I also liked the way the film gets straight into the story. If it was a modern movie, like Man of Steel or The Lone Ranger, it’d take a good 60 minutes of build-up before it actually started to get anywhere.

It felt great, too, to see a film where special effects and models are actually done with some thought put into them, and not with endless, great big doses of soulless CGI all over the place.


The film is presented in the original 2.35:1 widescreen ratio and in 1080p high defintion, and at first I was thinking that a film of near-30 years can’t hope to look completely pristine, but there are some scenes which are faultless in their clarity. That leads me to believe that there are no faults with the transfer and that any slight grain you sometimes come across is part of the original filming process. It certainly *looks* like an 80s film, so that helps to transport you back to those heady days.

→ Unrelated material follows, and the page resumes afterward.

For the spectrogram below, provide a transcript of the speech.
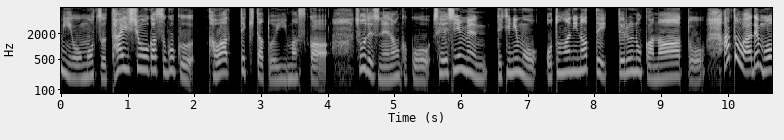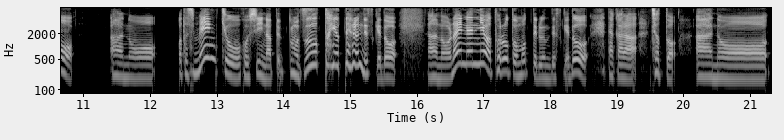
味を持つ対象がすごく変わってきたと言いますか。そうですね。なんかこう、精神面的にも大人になっていってるのかなと。あとはでも、あの、私免許欲しいなってもうずっと言ってるんですけど、あの、来年には取ろうと思ってるんですけど、だからちょっと、あの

For the record, I’m watching on a Panasonic 50″ Plasma TV with a Samsung BD-P1500 Blu-ray player.

The sound has a DTS HD 5.1 option, but while I selected that, there’s a stirring score, but absolutely nothing going on in the rears.

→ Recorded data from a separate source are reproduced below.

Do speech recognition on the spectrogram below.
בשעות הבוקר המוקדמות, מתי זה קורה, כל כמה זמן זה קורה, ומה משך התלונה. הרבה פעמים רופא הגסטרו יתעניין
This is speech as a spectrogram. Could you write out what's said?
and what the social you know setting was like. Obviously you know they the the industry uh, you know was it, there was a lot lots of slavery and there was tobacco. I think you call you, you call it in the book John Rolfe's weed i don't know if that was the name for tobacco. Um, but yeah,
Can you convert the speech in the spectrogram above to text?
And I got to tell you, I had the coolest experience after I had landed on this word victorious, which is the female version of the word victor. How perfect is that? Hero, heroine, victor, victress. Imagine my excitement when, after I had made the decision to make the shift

The extras on this disc are as follows – most of which are in HD, too. Sadly, none are chaptered, nor have subtitles:

  • Cannon Fodder: The Making of Lifeforce (1:10:02): It’s a shame Arrow haven’t bothered to chapter this piece, especially since it’s discusses one topic then moves on to another, starting off with the Cannon Group, who made the film, and then gets insight from the making of the film from a number of the original cast (although not all the key members, most of whom are still alive), as well as key crew members, but as I type, while it’s enjoyable, I’ve seen around 20 minutes up until the discussion of Mathilda May’s nudity but there’s too much to take in in one go. When I go back to it, I’m going to have to fast-forward aplenty, rather than simply skipping through chapters. Please fix this next time, Arrow!

  • Tobe Hooper: Space Vampires in London (9:58): Space Vampires was the original title for Lifeforce, and there’s an insight into how the creatures were animated.

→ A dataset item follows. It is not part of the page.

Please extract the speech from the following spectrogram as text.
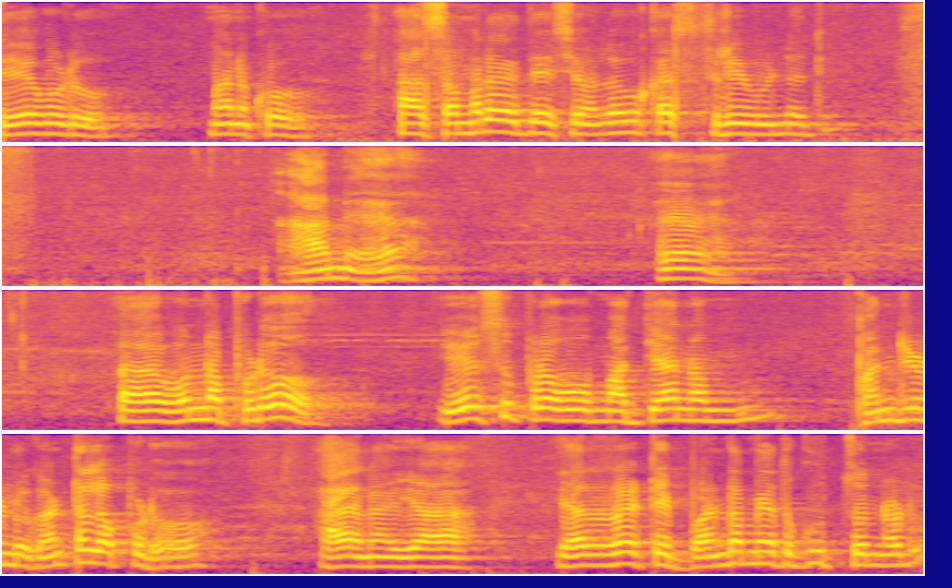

  • Steve Railsback: Carlsen’s Curse (7:07): The actor talks about how he didn’t work for over a year after Lifeforce because he was offered the role of killers in everything, and figured if he took it, he’d get typecast. Also, can you believe he was Patrick Stewart’s first ever screen kiss??

  • Mathilda May: Dangerous Beauty (15:16): The actress talks about her time on the film – the nudity and the ‘blood body’ scene, to name but two elements. Mathilda still looks damn hot nearly 30 years on!

  • TriStar trailer (1:28): Presented in 2.35:1, this was one of the cinema trailers.

  • Cannon trailer (2:02): And here’s the other one, also presented in 2.35:1.

  • Audio commentaries: Three here: One apiece from director Tobe Hooper, make-up effecs designer Nick Maley and Visual Effects Supervisor Douglas Smith.

  • Isolated music and effects track: This is in Dolby Surround-only, and is a feature on both versions.

As you put either disc in, the menu bursts into life with clips from the film and a piece of the theme. There are subtitles in English, but for this Special Edition the chaptering is anything BUT special with the usual 12 that so many films get these days. Very lazy.



Detailed specs:

Running time: 101/116 minutes
Year: 1985
Released: October 14th 2013
Chapters: 12 FCD837
Picture: 1080p High Definition
Sound: DTS HD 5.1
Languages: English
Subtitles: English
Widescreen: 2.35:1 (J-D-C Scope)
Disc Format: BD50

Director: Tobe Hooper
Producers: Yoram Globus and Menahem Golan
Screenplay: Terry Gilliam and Michael Palin (based on the novel “The Space Vampires” by Colin Wilson)
Music: Henry Mancini

Col. Tom Carlsen: Steve Railsback
Col. Colin Caine: Peter Firth
Dr. Hans Fallada: Frank Finlay
Space Girl: Mathilda May
Dr. Armstrong: Patrick Stewart
Dr. Bukovsky: Michael Gothard
Roger Derebridge: Nicholas Ball
Sir Percy Heseltine: Aubrey Morris
Ellen Donaldson: Nancy Paul
Lamson: John Hallam
Narrator: John Larroquette